1. A POLST Paradigm Form is not an advance directive, but it is an advance care planning tool. An advance directive is a mechanism for naming a health care agent or durable power of attorney for health care and providing general treatment wishes. A POLST Paradigm Form is a portable, actionable medical order that helps ensure patient treatment wishes are known and honored and helps prevent initiation of unwanted, disproportionately burdensome extraordinary treatment.
2. The POLST Paradigm is voluntary- it should never be mandatory to complete a POLST Paradigm Form.
3. It is imperative to the POLST Paradigm that the process of completing a POLST Paradigm Form involve informed, shared decision-making between patients and health care professionals. The conversation involves the patient discussing his/her values, beliefs and goals for care, and the health care professional presents the patient’s diagnosis, prognosis, and treatment alternatives, including the benefits and burdens of life-sustaining treatment. Together they reach an informed decision about desired treatment, based on the patient’s values, beliefs and goals for care.
4. The POLST Paradigm is not for everyone; only patients with serious illnesses or frailty for whom their health care professionals would not be surprised if they died within a year should have a POLST Paradigm Form. For these patients, their current health status indicates the need for standing medical orders for emergent or future medical care. For healthy patients, an advance directive is an appropriate tool for making future end-of-life care wishes known to loved ones.
5. A POLST Paradigm Form allows patients to have their religious values respected. For example, the POLST Paradigm Form allows Catholics to make decisions consistent with the United States Conference of Catholic Bishops Ethical and Religious Directives for Catholic Health Care Services, 5 ed. (2009) and ensures that those decisions will be honored in an emergency and across care transitions.
6. A POLST Paradigm Form enables health care professionals to order treatments patients would want during a medical crisis, helping avoid the provision of treatments patients would not want, such as those that the patient considers “extraordinary” and excessively burdensome.
7. A POLST Paradigm Form requires that “ordinary” measures to improve the patient’s comfort, and food and fluid by mouth as tolerated, always be provided.
8. State law authorizes certain health care professionals to sign medical orders; the POLST Form is signed by those health care professionals who are accountable for the medical orders.
9. A POLST Paradigm requires health care professionals be trained to conduct informed shared decision-making discussions with patients and families so that POLST Paradigm Forms are completed properly.

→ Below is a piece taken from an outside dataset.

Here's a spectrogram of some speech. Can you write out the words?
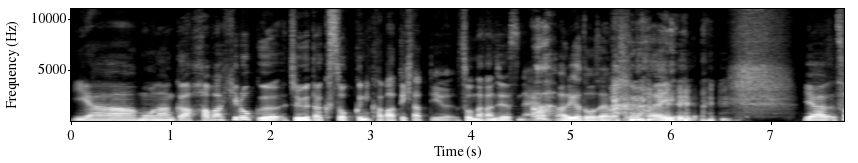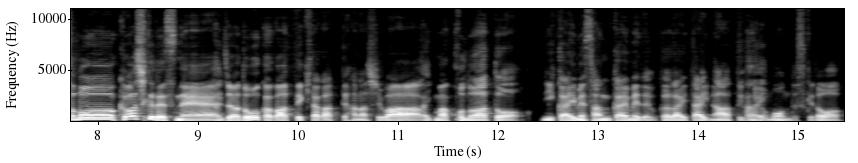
いやー、もうなんか幅広く住宅ストックに関わってきたっていう、そんな感じですね。あありがとうございます。はい。いや、その、詳しくですね、じゃあどう関わってきたかって話は、はいまあこの後、2回目、3回目で伺いたいなというふうに思うんですけど、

10. A POLST Paradigm Form may be signed by the patient or designated decision-maker (HCA, DPOA for Healthcare, or surrogate), but this is not required in all states. The National POLST Paradigm Task Force encourages patient or surrogate signatures (or witnessed verbal consent) be required on POLST Paradigm Forms.

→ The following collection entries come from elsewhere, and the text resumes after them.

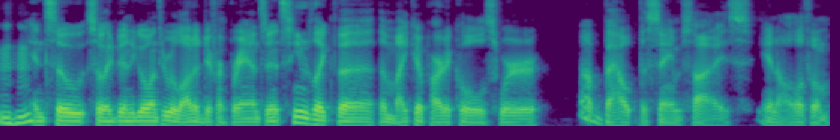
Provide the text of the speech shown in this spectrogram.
Mm-hmm. and so so I'd been going through a lot of different brands, and it seemed like the the mica particles were about the same size in all of them.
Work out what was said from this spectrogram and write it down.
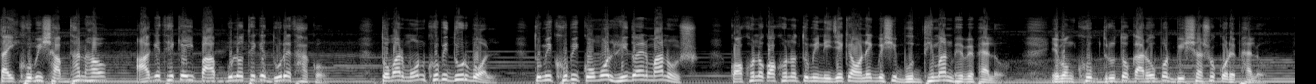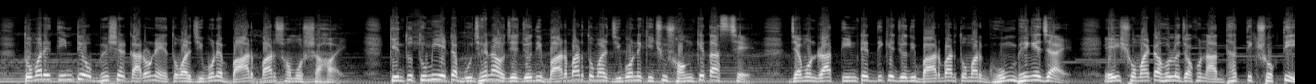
তাই খুবই সাবধান হও, আগে থেকে এই পাপগুলো থেকে দূরে থাকো। তোমার মন খুবই দুর্বল, তুমি খুবই কোমল হৃদয়ের মানুষ, কখনো কখনো তুমি নিজেকে অনেক বেশি বুদ্ধিমান ভেবে ফেলো এবং খুব দ্রুত কারও উপর বিশ্বাসও করে ফেলো। তোমার এই তিনটে অভ্যেসের কারণে তোমার জীবনে বারবার সমস্যা হয়। কিন্তু তুমি এটা বুঝে নাও যে যদি বারবার তোমার জীবনে কিছু সংকেত আসছে, যেমন রাত তিনটের দিকে যদি বারবার তোমার ঘুম ভেঙে যায়, এই সময়টা হলো যখন আধ্যাত্মিক শক্তি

11. The POLST Paradigm is not about how you want to die, it is about how you want to live with the time you have left.
12. The National POLST Paradigm recognizes that allowing natural death to occur is not the same as killing.